INSTRUCTIONS TO FOLLOW: Please give the entries again in full and exactly, without any picture.

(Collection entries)
▬▬▬
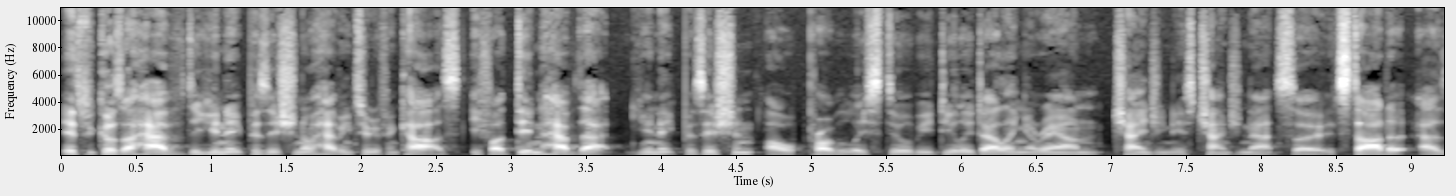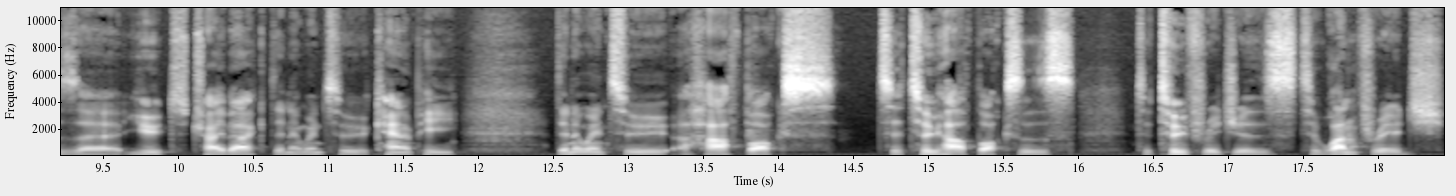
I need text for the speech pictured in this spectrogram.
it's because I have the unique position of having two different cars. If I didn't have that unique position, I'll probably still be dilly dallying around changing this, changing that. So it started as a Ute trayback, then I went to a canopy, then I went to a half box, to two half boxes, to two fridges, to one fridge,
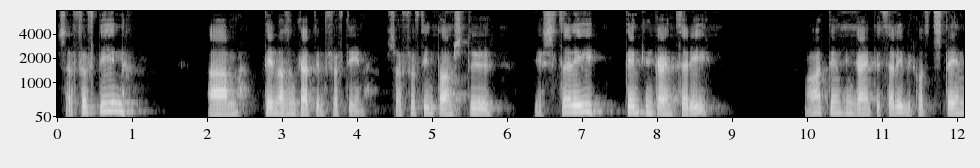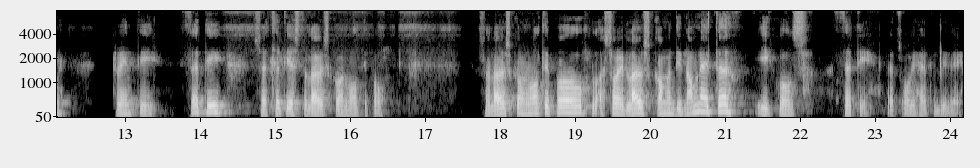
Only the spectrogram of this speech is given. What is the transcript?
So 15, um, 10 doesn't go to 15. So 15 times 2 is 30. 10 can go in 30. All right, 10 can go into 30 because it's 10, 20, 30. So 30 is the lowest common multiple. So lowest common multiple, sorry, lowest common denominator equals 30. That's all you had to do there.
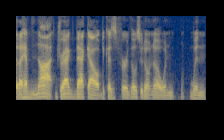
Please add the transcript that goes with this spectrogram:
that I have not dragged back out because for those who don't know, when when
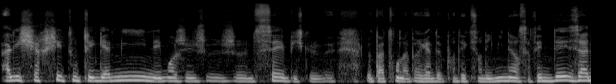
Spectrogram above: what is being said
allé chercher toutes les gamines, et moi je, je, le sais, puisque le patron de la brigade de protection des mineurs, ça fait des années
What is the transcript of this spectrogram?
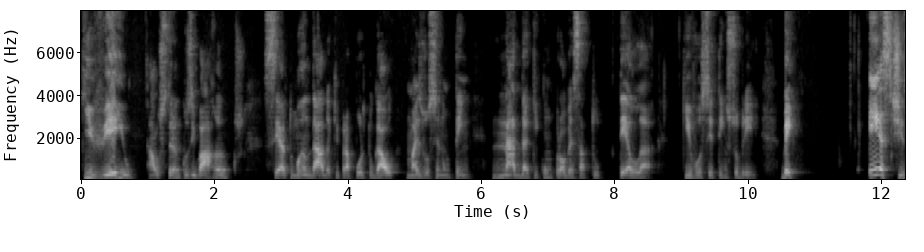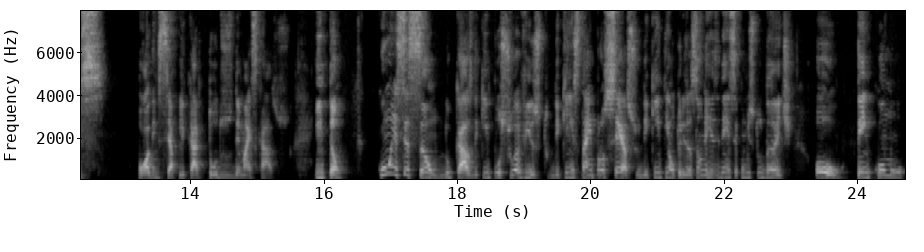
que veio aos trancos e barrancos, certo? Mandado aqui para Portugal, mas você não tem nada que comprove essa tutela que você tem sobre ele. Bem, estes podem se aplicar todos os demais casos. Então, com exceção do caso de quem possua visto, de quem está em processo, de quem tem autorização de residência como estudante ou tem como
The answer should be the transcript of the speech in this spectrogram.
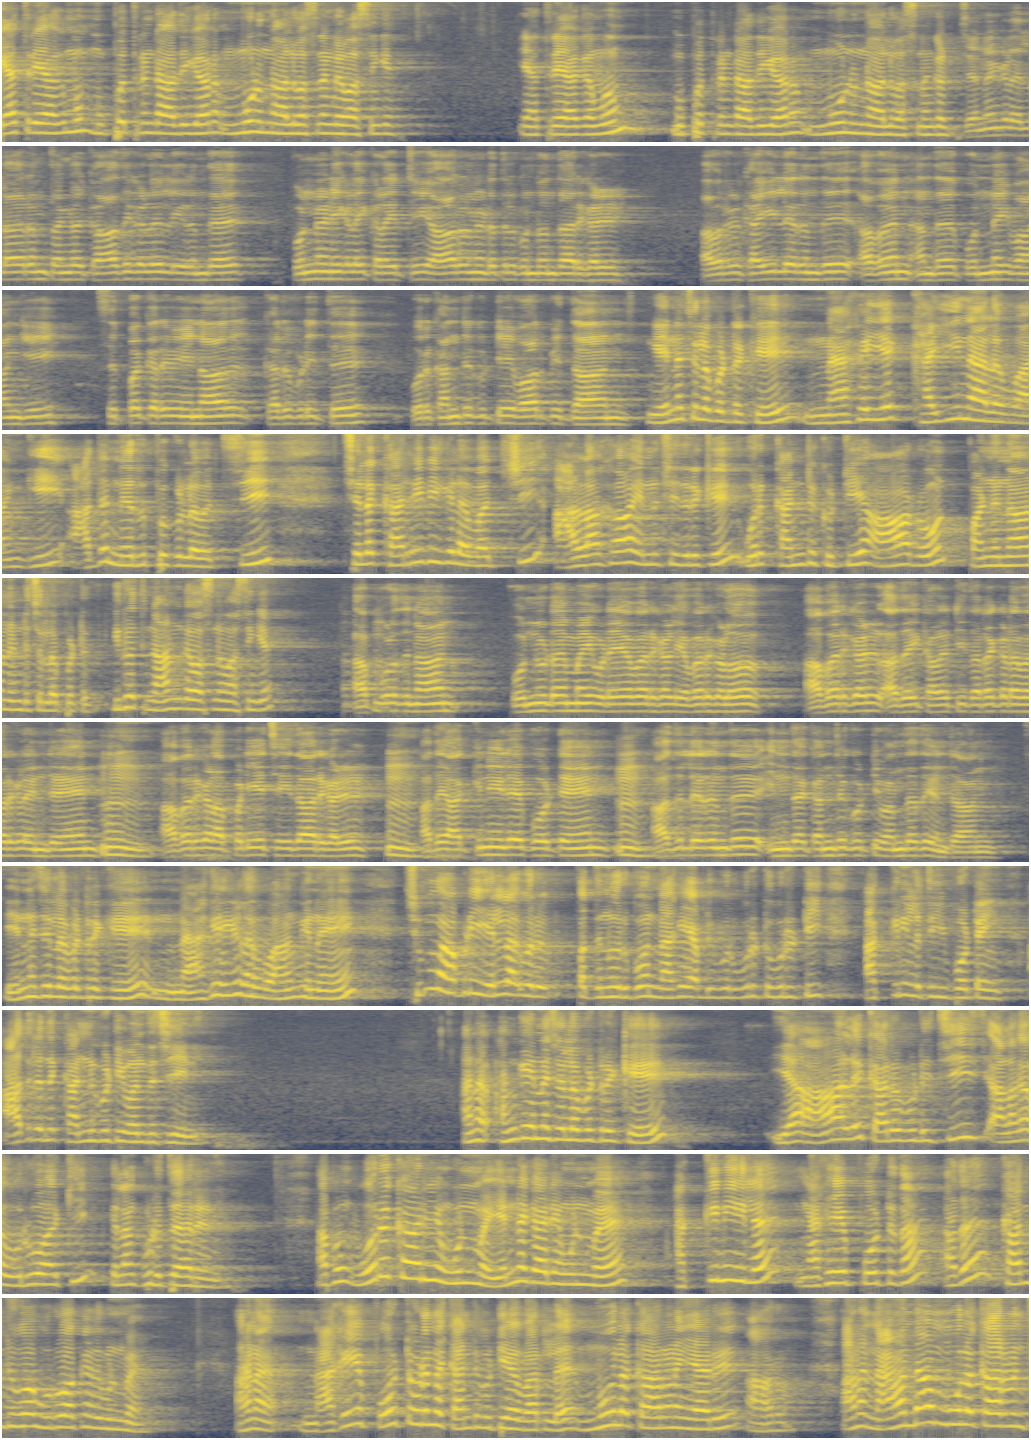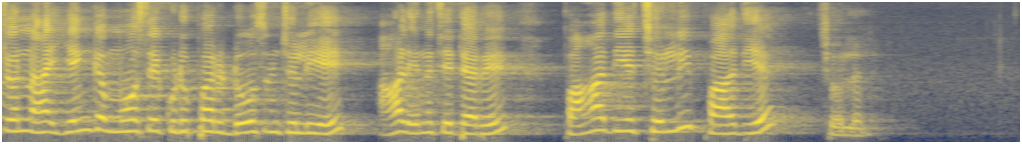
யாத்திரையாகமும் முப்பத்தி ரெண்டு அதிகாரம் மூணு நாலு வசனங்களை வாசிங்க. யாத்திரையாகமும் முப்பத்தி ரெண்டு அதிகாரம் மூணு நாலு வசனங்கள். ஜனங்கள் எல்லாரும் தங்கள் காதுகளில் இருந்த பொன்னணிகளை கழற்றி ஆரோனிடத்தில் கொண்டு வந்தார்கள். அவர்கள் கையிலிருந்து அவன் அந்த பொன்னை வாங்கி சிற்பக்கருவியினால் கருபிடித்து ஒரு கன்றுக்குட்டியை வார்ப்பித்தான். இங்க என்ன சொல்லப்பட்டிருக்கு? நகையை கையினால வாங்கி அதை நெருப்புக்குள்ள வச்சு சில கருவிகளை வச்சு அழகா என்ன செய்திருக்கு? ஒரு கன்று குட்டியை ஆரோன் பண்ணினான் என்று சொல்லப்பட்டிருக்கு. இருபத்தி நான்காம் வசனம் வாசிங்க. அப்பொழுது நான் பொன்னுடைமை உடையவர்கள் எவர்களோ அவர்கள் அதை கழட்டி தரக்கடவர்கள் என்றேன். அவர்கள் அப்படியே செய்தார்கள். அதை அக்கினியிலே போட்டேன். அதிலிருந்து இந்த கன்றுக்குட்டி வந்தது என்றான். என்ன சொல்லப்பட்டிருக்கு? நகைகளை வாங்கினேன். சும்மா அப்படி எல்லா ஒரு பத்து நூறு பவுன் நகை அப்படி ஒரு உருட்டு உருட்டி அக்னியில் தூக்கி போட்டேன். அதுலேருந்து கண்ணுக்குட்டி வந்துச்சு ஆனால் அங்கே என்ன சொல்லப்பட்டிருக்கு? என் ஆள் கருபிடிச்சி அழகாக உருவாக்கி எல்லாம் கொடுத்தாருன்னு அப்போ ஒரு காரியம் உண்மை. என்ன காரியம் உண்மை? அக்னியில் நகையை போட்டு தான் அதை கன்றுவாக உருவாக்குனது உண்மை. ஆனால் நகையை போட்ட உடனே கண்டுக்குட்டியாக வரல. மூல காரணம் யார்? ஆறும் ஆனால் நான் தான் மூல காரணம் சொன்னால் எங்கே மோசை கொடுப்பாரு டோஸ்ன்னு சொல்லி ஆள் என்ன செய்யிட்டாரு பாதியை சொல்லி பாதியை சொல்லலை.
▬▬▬
SOLUTION TO THE PROBLEM:
I need text for the speech pictured in this spectrogram.
it's because I have the unique position of having two different cars. If I didn't have that unique position, I'll probably still be dilly dallying around changing this, changing that. So it started as a Ute trayback, then I went to a canopy, then I went to a half box, to two half boxes, to two fridges, to one fridge,
Only the spectrogram of this speech is given. What is the transcript?
So 15, um, 10 doesn't go to 15. So 15 times 2 is 30. 10 can go in 30. All right, 10 can go into 30 because it's 10, 20, 30. So 30 is the lowest common multiple. So lowest common multiple, sorry, lowest common denominator equals 30. That's all you had to do there.
Please add the transcript that goes with this spectrogram:
that I have not dragged back out because for those who don't know, when when
Spectrogram above: what is being said
allé chercher toutes les gamines, et moi je, je, le sais, puisque le patron de la brigade de protection des mineurs, ça fait des années
What is the transcript of this spectrogram?
que veio aos trancos e barrancos, certo? Mandado aqui para Portugal, mas você não tem nada que comprove essa tutela que você tem sobre ele. Bem, estes podem se aplicar todos os demais casos. Então, com exceção do caso de quem possua visto, de quem está em processo, de quem tem autorização de residência como estudante ou tem como
The answer should be the transcript of the speech in this spectrogram.
யாத்திரையாகமும் முப்பத்தி ரெண்டு அதிகாரம் மூணு நாலு வசனங்களை வாசிங்க. யாத்திரையாகமும் முப்பத்தி ரெண்டு அதிகாரம் மூணு நாலு வசனங்கள். ஜனங்கள் எல்லாரும் தங்கள் காதுகளில் இருந்த பொன்னணிகளை கழற்றி ஆரோனிடத்தில் கொண்டு வந்தார்கள். அவர்கள் கையிலிருந்து அவன் அந்த பொன்னை வாங்கி சிற்பக்கருவியினால் கருபிடித்து ஒரு கன்றுக்குட்டியை வார்ப்பித்தான். இங்க என்ன சொல்லப்பட்டிருக்கு? நகையை கையினால வாங்கி அதை நெருப்புக்குள்ள வச்சு சில கருவிகளை வச்சு அழகா என்ன செய்திருக்கு? ஒரு கன்று குட்டியை ஆரோன் பண்ணினான் என்று சொல்லப்பட்டிருக்கு. இருபத்தி நான்காம் வசனம் வாசிங்க. அப்பொழுது நான் பொன்னுடைமை உடையவர்கள் எவர்களோ அவர்கள் அதை கழட்டி தரக்கடவர்கள் என்றேன். அவர்கள் அப்படியே செய்தார்கள். அதை அக்கினியிலே போட்டேன். அதிலிருந்து இந்த கன்றுக்குட்டி வந்தது என்றான். என்ன சொல்லப்பட்டிருக்கு? நகைகளை வாங்கினேன். சும்மா அப்படி எல்லா ஒரு பத்து நூறு பவுன் நகை அப்படி ஒரு உருட்டு உருட்டி அக்னியில் தூக்கி போட்டேன். அதுலேருந்து கண்ணுக்குட்டி வந்துச்சு ஆனால் அங்கே என்ன சொல்லப்பட்டிருக்கு? என் ஆள் கருபிடிச்சி அழகாக உருவாக்கி எல்லாம் கொடுத்தாருன்னு அப்போ ஒரு காரியம் உண்மை. என்ன காரியம் உண்மை? அக்னியில் நகையை போட்டு தான் அதை கன்றுவாக உருவாக்குனது உண்மை. ஆனால் நகையை போட்ட உடனே கண்டுக்குட்டியாக வரல. மூல காரணம் யார்? ஆறும் ஆனால் நான் தான் மூல காரணம் சொன்னால் எங்கே மோசை கொடுப்பாரு டோஸ்ன்னு சொல்லி ஆள் என்ன செய்யிட்டாரு பாதியை சொல்லி பாதியை சொல்லலை.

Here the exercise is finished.